KINGSPORT, Tenn. (AP) — Three appeals court judges in Tennessee have ruled that it is not illegal to film women fully clothed in public without their permission.
In separate but identical opinions filed late last month, Tennessee Court of Criminal Appeals Judges D. Kelly Thomas Jr., James Curwood Witt Jr. and Thomas T. Woodall dismissed unlawful photography convictions against a man accused of filming women for sexual gratification, The Knoxville News Sentinel reported Sunday.
David Eric Lambert was convicted of the charges, along with a sexual battery count, after he was found to have taken “close-up” images of three women’s “private areas” in stores around Kingsport in 2016, court records show.
Lambert had prior misdemeanor convictions for exposing himself and committing sexual acts in public at the time, and one of the women said he grabbed her at a Dollar Tree store, according to Lambert’s appeal. He later admitted to Kingsport Police detective Martin Taylor that he took the images and “crossed moral boundaries,” though he said he did not think he committed a crime, the documents said.

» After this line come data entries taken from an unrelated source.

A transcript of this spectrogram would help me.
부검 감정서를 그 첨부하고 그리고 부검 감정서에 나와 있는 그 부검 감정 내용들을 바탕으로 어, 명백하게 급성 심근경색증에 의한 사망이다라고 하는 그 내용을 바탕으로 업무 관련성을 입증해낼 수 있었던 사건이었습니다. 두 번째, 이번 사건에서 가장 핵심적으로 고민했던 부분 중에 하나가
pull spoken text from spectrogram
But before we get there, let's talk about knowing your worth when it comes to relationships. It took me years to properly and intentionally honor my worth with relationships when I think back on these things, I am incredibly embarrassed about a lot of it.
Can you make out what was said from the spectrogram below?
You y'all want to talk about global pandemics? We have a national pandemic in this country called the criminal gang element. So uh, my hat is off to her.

“I actually did not think I was doing anything wrong because everything was done in a public place,” Lambert stated.
The 2nd Judicial District Public Defender’s office challenged the convictions and the judges agreed that Lambert’s actions were not criminal, noting that there is no expectation of privacy in such public places in the digital age.

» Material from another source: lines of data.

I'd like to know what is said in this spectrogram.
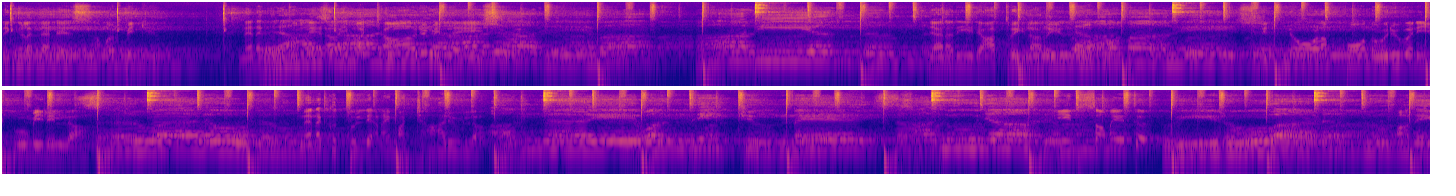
നിങ്ങളെ തന്നെ സമർപ്പിക്കും. നിനക്ക് തുല്യരായി മറ്റാരുമില്ല ഞാനത് ഈ രാത്രിയിൽ അറിയുന്നു അപ്പ. നിന്നോളം പോന്ന ഒരുവൻ ഈ ഭൂമിയിലില്ല. നിനക്ക് തുല്യനായി മറ്റാരുമില്ല. വന്ദിക്കുന്നേ ഈ സമയത്ത് വീണു വണങ്ങുന്നേ.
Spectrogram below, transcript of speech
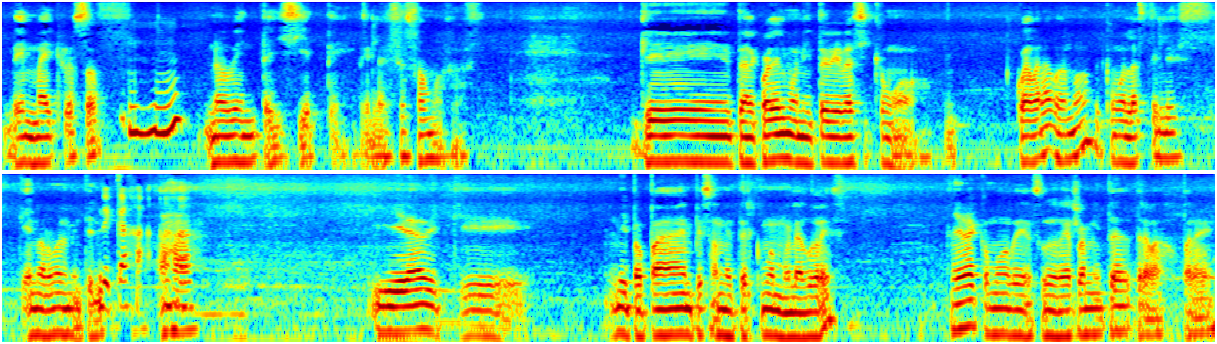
de Microsoft Ujú. 97, de las esas famosas. Que tal cual el monitor era así como cuadrado, ¿no? Como las teles que normalmente... De caja. Ajá. Ajá. Y era de que mi papá empezó a meter como emuladores. Era como de su herramienta de trabajo para él.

“It is simply not reasonable to expect that our fully-clothed images will remain totally private,” Judge Thomas wrote in his opinion.
The judges kept Lambert’s sexual battery conviction in the victim’s grabbing, the newspaper said.

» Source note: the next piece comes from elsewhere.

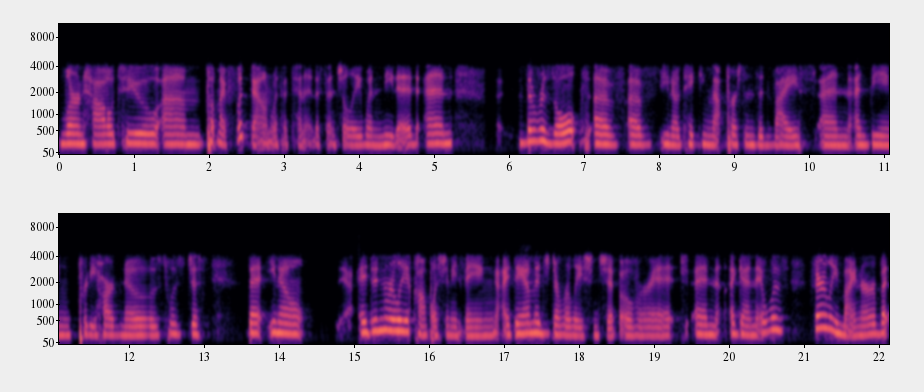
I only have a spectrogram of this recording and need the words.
learn how to um, put my foot down with a tenant essentially when needed and the result of of you know taking that person's advice and and being pretty hard nosed was just that you know I didn't really accomplish anything. I damaged a relationship over it. And again, it was fairly minor, but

His case now returns to a Sullivan County Criminal Court judge for resentencing.